*** Block opens ***

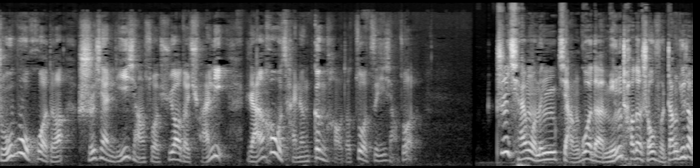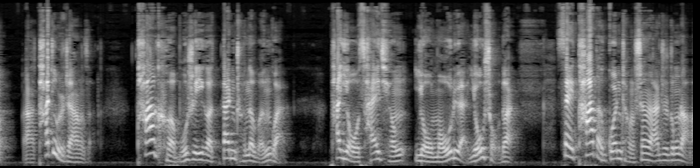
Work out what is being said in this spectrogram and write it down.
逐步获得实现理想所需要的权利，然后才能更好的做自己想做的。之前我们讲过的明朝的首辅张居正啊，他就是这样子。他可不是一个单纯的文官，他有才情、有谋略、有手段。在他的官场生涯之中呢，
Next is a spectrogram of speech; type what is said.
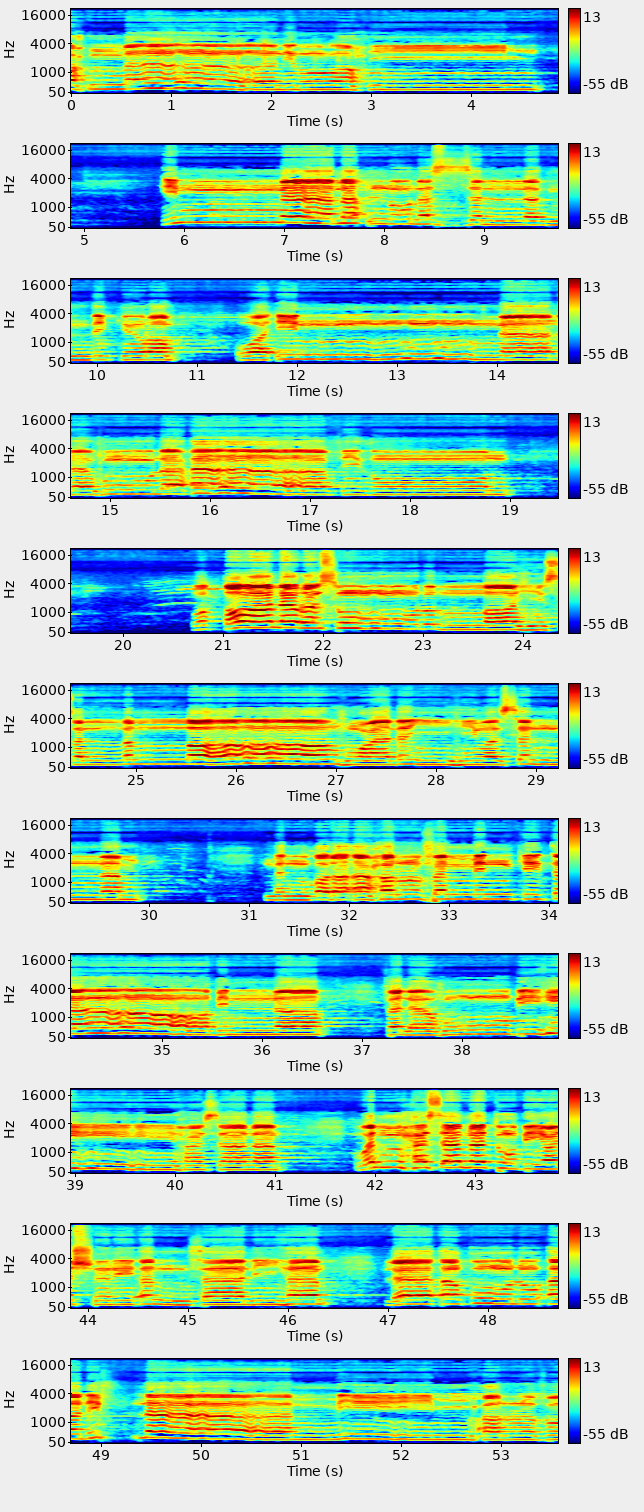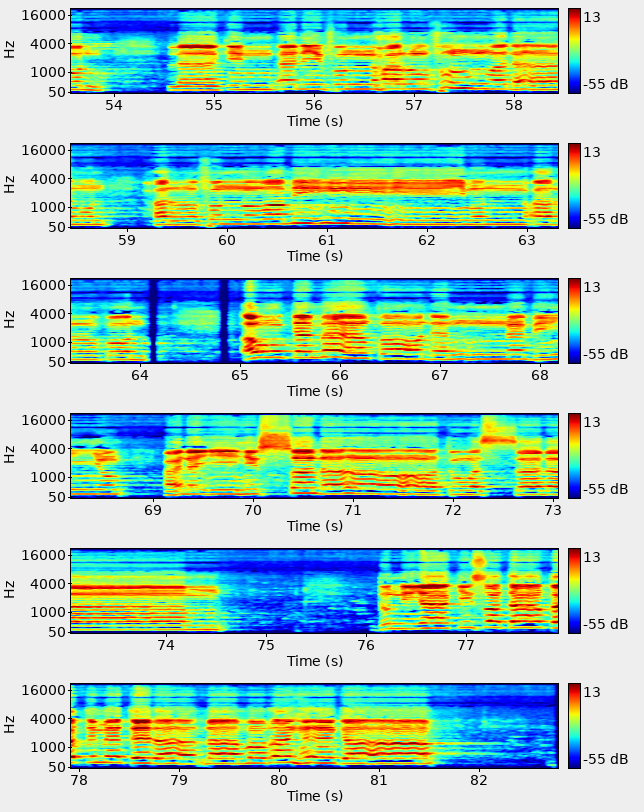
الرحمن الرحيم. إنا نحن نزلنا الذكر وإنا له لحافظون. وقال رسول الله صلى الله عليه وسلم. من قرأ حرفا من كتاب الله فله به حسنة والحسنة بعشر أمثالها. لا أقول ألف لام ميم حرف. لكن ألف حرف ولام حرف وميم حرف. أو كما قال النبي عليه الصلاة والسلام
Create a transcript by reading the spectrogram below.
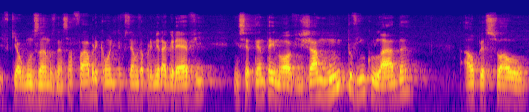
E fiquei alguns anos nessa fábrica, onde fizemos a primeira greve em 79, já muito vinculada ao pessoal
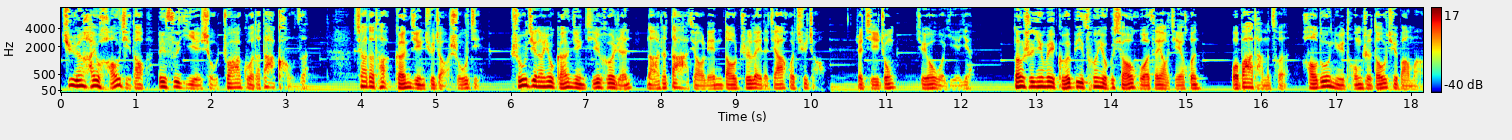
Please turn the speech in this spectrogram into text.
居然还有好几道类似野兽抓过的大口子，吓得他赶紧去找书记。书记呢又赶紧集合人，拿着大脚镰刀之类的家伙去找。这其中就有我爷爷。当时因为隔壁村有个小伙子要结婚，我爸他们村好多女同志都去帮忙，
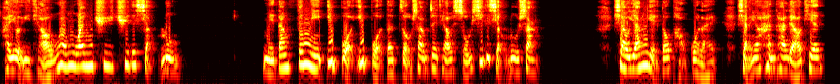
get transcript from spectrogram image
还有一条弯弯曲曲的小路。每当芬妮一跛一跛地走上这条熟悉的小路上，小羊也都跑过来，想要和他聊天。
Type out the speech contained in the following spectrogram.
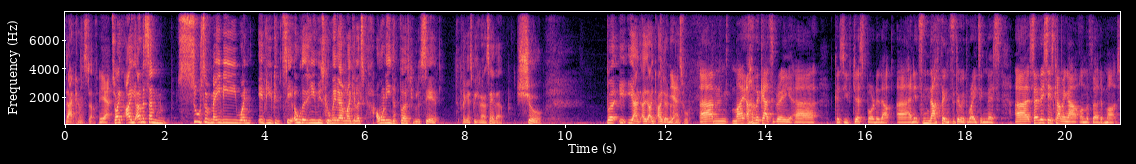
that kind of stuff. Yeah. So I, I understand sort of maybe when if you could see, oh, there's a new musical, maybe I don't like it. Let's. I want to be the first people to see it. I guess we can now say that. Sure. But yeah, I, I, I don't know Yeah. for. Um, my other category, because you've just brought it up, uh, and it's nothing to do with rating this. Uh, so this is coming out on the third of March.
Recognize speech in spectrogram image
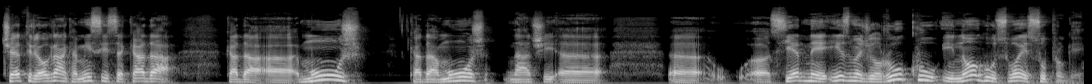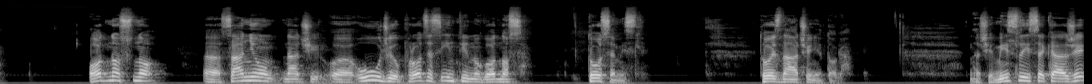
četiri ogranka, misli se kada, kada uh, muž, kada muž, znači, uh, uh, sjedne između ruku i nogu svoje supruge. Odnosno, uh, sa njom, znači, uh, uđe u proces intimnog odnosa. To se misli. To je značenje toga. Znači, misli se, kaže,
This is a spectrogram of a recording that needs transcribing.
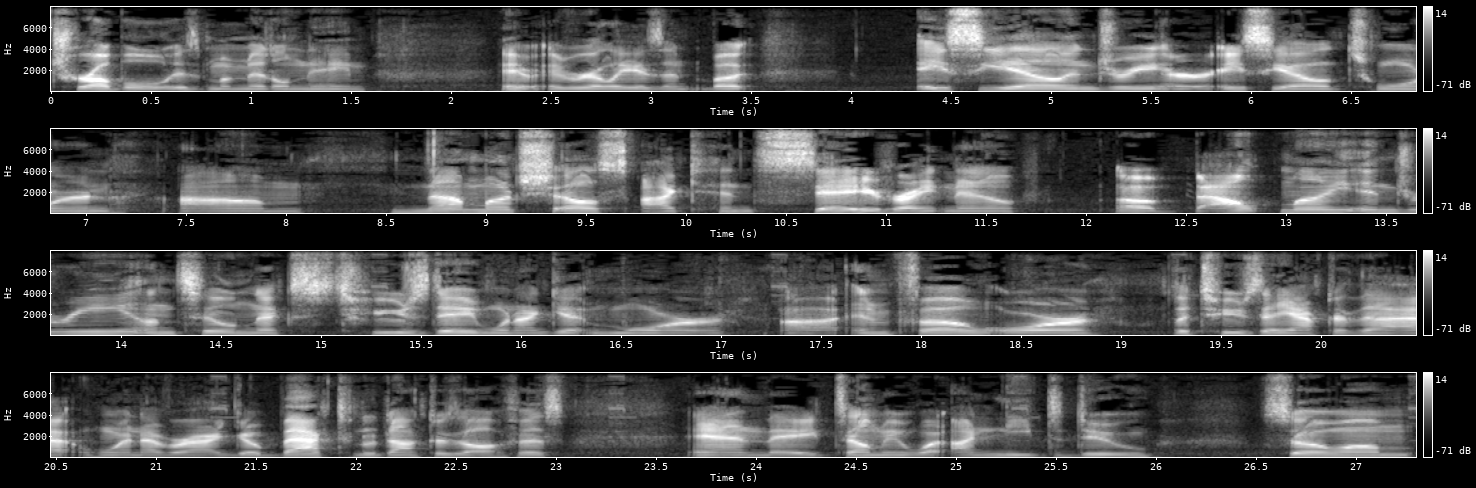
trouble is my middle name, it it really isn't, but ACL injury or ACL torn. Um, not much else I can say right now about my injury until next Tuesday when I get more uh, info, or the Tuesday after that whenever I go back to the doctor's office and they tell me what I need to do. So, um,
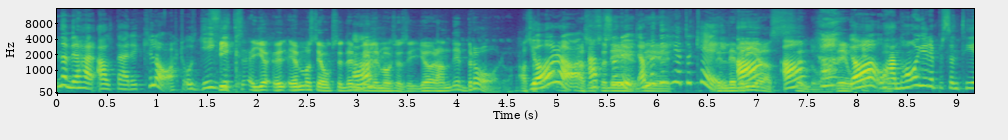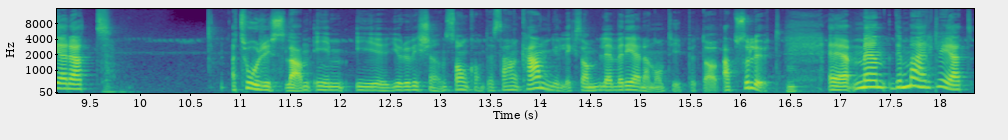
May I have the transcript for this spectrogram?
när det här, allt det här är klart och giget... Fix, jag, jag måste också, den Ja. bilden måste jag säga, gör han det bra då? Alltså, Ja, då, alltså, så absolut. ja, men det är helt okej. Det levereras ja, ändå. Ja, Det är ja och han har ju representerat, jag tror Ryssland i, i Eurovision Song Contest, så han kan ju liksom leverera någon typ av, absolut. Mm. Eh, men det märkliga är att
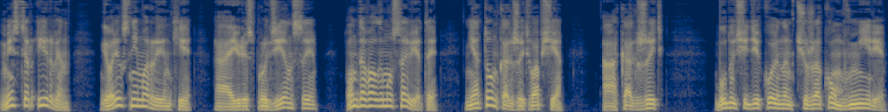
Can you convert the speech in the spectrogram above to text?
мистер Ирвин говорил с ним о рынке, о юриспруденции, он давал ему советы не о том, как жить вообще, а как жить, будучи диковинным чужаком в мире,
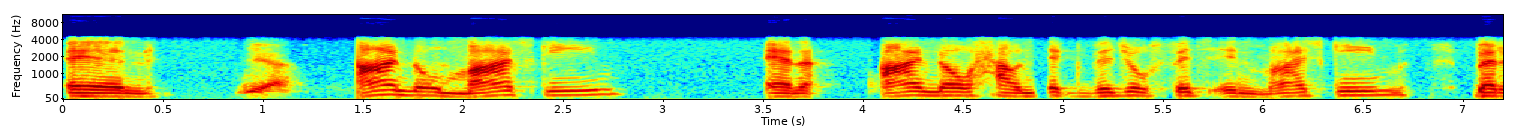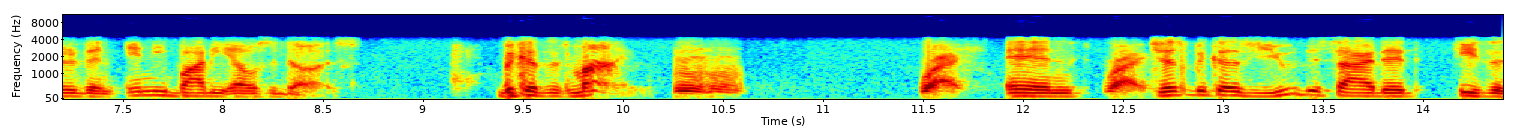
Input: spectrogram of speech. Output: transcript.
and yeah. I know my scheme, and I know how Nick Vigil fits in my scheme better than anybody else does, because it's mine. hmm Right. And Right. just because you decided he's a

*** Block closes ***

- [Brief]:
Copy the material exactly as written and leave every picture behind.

- [Output for this exercise]:
Work out what is being said in this spectrogram and write it down.
逐步获得实现理想所需要的权利，然后才能更好的做自己想做的。之前我们讲过的明朝的首辅张居正啊，他就是这样子。他可不是一个单纯的文官，他有才情、有谋略、有手段。在他的官场生涯之中呢，
Next is a spectrogram of speech; type what is said.
الرحمن الرحيم. إنا نحن نزلنا الذكر وإنا له لحافظون. وقال رسول الله صلى الله عليه وسلم. من قرأ حرفا من كتاب الله فله به حسنة والحسنة بعشر أمثالها. لا أقول ألف لام ميم حرف. لكن ألف حرف ولام حرف وميم حرف. أو كما قال النبي عليه الصلاة والسلام
Create a transcript by reading the spectrogram below.
E fiquei alguns anos nessa fábrica, onde fizemos a primeira greve em 79, já muito vinculada ao pessoal
Please turn the speech in this spectrogram into text.
居然还有好几道类似野兽抓过的大口子，吓得他赶紧去找书记。书记呢又赶紧集合人，拿着大脚镰刀之类的家伙去找。这其中就有我爷爷。当时因为隔壁村有个小伙子要结婚，我爸他们村好多女同志都去帮忙，
get transcript from spectrogram image
还有一条弯弯曲曲的小路。每当芬妮一跛一跛地走上这条熟悉的小路上，小羊也都跑过来，想要和他聊天。
Type out the speech contained in the following spectrogram.
that kind of stuff. Yeah. So I, I understand sort of maybe when if you could see, oh, there's a new musical, maybe I don't like it. Let's. I want to be the first people to see it. I guess we can now say that. Sure. But yeah, I, I, I don't know Yeah. for. Um, my other category, because you've just brought it up, uh, and it's nothing to do with rating this. Uh, so this is coming out on the third of March.
Recognize speech in spectrogram image
četiri ogranka, misli se kada, kada uh, muž, kada muž, znači, uh, uh, sjedne između ruku i nogu svoje supruge. Odnosno, uh, sa njom, znači, uh, uđe u proces intimnog odnosa. To se misli. To je značenje toga. Znači, misli se, kaže,
This is a spectrogram of a recording that needs transcribing.
trouble is my middle name, it it really isn't, but ACL injury or ACL torn. Um, not much else I can say right now about my injury until next Tuesday when I get more uh, info, or the Tuesday after that whenever I go back to the doctor's office and they tell me what I need to do. So, um,
May I have the transcript for this spectrogram?
när det här, allt det här är klart och giget... Fix, jag, jag måste också, den Ja. bilden måste jag säga, gör han det bra då? Alltså, Ja, då, alltså, så absolut. ja, men det är helt okej. Det levereras ja, ändå. Ja, Det är ja och han har ju representerat, jag tror Ryssland i, i Eurovision Song Contest, så han kan ju liksom leverera någon typ av, absolut. Mm. Eh, men det märkliga är att
Can you convert the speech in the spectrogram above to text?
мистер Ирвин говорил с ним о рынке, о юриспруденции, он давал ему советы не о том, как жить вообще, а как жить, будучи диковинным чужаком в мире,
Input: spectrogram of speech. Output: transcript.
and yeah. I know my scheme, and I know how Nick Vigil fits in my scheme better than anybody else does, because it's mine. hmm Right. And Right. just because you decided he's a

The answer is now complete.